Arlington’s balance sheet highlights the company’s increasingly diversified investment structure. Over the past year, the company has significantly increased its investment in securities. In addition, the company has invested and increased its investments in single-family residential real estate. Interest on credit securities and income from real estate rentals are two very different streams of income apart from the company’s primary objective of investing in mortgage securities.

AAIC's balance sheet

Third Quarter 2022 SEC 10-Q

In terms of profitability, Arlington doesn’t let rising interest rates hold it back. The company saw an increase of approximately 50% in interest income year-over-year in the nine months ended September 30. The tenth. And while interest expense doubled in proportion to the increase in income, the company managed to increase its net operating income by 12% to $14.8 million year-to-date. While compensation and benefits has absorbed positive variance, it’s impressive that Arlington has managed to hold out in a higher interest rate environment.

AAIC's income statement

Third Quarter 2022 SEC 10-Q

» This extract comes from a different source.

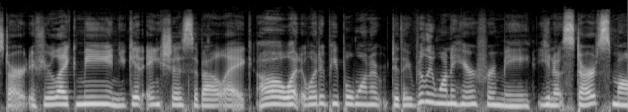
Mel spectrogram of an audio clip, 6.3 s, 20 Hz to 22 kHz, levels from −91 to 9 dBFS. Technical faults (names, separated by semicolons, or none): none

While operating cash flow is important to Arlington, and to many other organizations, the bulk of the company’s activity occurs in its investing activities. Arlington thrives on its ability to trade mortgage-backed securities, but the company also participated in the purchase of credit securities in 2022. By effectively managing investment cash flows in 2022, Arlington was able to reduce debt by paying off repurchase agreements, and paying off debt secured. The only net increase in debt came in the form of $17 million in single-family property purchases.

Al-Ahlia Operational Insurance and Cash Flow Investment Company

Third Quarter 2022 SEC 10-Q

AAIC financing cash flow

Third Quarter 2022 SEC 10-Q

While securities carry their own risks, Arlington does not invest in high-yield debt. According to the 10-Q, Arlington’s focus on credit securities includes a rating of AA or better corporate bonds. This asset class is currently yielding more than 5% and offers some measure of protection to the mortgage market, which is no doubt slowing as rates continue to rise.

AAIC Memorandum on Credit Securities

Third Quarter 2022 SEC 10-Q

One risk that investors should watch is the interest rate on the company’s repurchase agreement loans. While it rose from 0.25% to 3.27% in one year, Arlington managed to increase its net worth of secured investments less existing repurchase agreements. The full effects of the Fed’s rate hikes have not yet been realized, as rate increases occurred after the end of the quarter. If repurchase borrowing rates exceed interest rates on AA corporate bonds, Arlington’s credit securities investment strategy could be disrupted.

Summary of AAIC Repurchase Agreements

Third Quarter 2022 SEC 10-Q

While interest rates, specifically the spreads between loan origination and repurchase agreements are a definite risk to the company’s future earnings, there are a few other risks worth noting. One risk is the default on loans held by Arlington. If loan defaults rise, it will lead to a downward revision of the company’s asset value, while preserving the value of counterparty liabilities and reducing its overall capital position.

Another risk worth mentioning is the freezing of available financing either through a decrease in loan origination or the willingness of counterparties to lend in repurchase agreements. Under either case, a forbearance agreement may be required to maintain the company’s solvent, and preferred dividend payments will be suspended (this has been done by several peers in the industry during COVID). Overall, I think Arlington Asset Investment will weather the storm by diversifying its investments, into both hard and soft assets.

Editor’s note: This article covers one or more smaller cap stocks. Please be aware of the risks associated with these stocks.